By Gwyneth Scholefield, HR director, PwC in Scotland
We now know that the people of Scotland have opted to remain part of the UK. Whilst the referendum may be over, the debate as to the future direction of Scotland continues apace.
The Scotland Act 2012 will continue its process of implementation, incorporating any amendments that may flow as a result of further devolved powers from Westminster to Holyrood. However, changes are already in progress that will have a major impact on employers and employees based in Scotland, but also throughout the rest of the UK.
A key aspect is the Scottish Rate of Income Tax (SRIT) for Scottish taxpayers which, under current constitutional arrangements, will come into effect in April 2016 and will apply to non-savings income, including employment income.
This means that we could see a divergence from the current UK rates of income tax as a result of the tax varying powers given to the Scottish Government. Broadly, under the existing provisions of the Scotland Act 2012, each of the three current UK rates of income tax will be reduced by 10p in the pound, which means that if the Scottish Government wishes to retain the same income tax rates as the rest of the UK, it must set the Scottish rate at 10%, canceling out the reduction. Alternatively the Scottish rate could be set at a higher or lower rate.
What might this mean for UK business – the workforce – and the HR landscape?
Firstly, employers move and place their talent to meet business needs and drive growth, which inevitably means there is a high incidence of workforce mobility across the UK. If the Scottish tax rate was anything other than 10p in the pound, income taxes would differ north and south of the border, and it is this divergence that could necessitate changes to the way employers approach the recruitment, reward and retention of their workforce and key talent.
Secondly, businesses will need to consider who their Scottish taxpayers are and the impact the changes might have on their wider workforce in the rest of the UK. In general terms, a Scottish taxpayer is someone who is UK resident for tax purposes and who has their only or main place of residence in Scotland for all or the majority of the tax year. However, there are a number of additional factors that will impact on whether someone is a Scottish taxpayer. For example, a ‘place’ of residence includes a place on board a vessel or other means of transport.
In theory at least, this could mean that offshore oil and gas workers who live in England, Wales or Northern Ireland, who for the majority of the tax year spend most of their time on board a vessel, could become Scottish taxpayers if the vessel is considered to be their main place of residence or it is the place that they spend most of their time, and it is deemed to be in Scottish waters. UK Waters have yet to be defined for this purpose.
Very quickly, you begin to understand the potential future impact of cross-border movement within workforces and that tracking and monitoring mobility more closely could be a key requirement for businesses, particularly those with international and UK-wide mobility, where there could be an impact on the cost of assignments and on reward structures. Fundamentally, businesses will need to ensure that they fully understand the profile of their workforce.

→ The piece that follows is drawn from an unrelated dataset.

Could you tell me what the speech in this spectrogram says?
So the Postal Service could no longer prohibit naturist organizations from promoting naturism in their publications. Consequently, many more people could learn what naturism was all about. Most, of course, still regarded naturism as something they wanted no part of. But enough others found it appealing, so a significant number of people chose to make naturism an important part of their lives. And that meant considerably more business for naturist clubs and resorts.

Assessing the impact of strategic change within a business which could have a direct impact on Scottish taxpayer status (for example, relocation of sites, hubs and operations which might affect workers and where they live), will also be a key consideration.
Tax rate differentials may influence worker migration, and careful consideration will need to be given to the effectiveness of existing policies and processes in ensuring an organisation’s workforce, and its key talent, continue to be placed to meet business need and drive growth.

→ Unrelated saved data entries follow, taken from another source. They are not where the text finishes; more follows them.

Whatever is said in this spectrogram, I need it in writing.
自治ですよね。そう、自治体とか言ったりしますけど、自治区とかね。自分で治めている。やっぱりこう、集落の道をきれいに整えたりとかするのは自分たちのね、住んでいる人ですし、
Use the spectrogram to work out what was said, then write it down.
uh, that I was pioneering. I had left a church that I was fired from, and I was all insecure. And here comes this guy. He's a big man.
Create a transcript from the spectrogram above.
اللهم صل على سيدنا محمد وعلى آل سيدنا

Essentially, we are entering unchartered territory with SRIT – it is the first time the rate of income tax for a UK resident individual will be determined by the location of the place they consider to be their home.
Change is certain, and more is anticipated. So it is vital businesses begin preparing for, and adapting to, the changes that will be introduced in April 2016 and beyond now.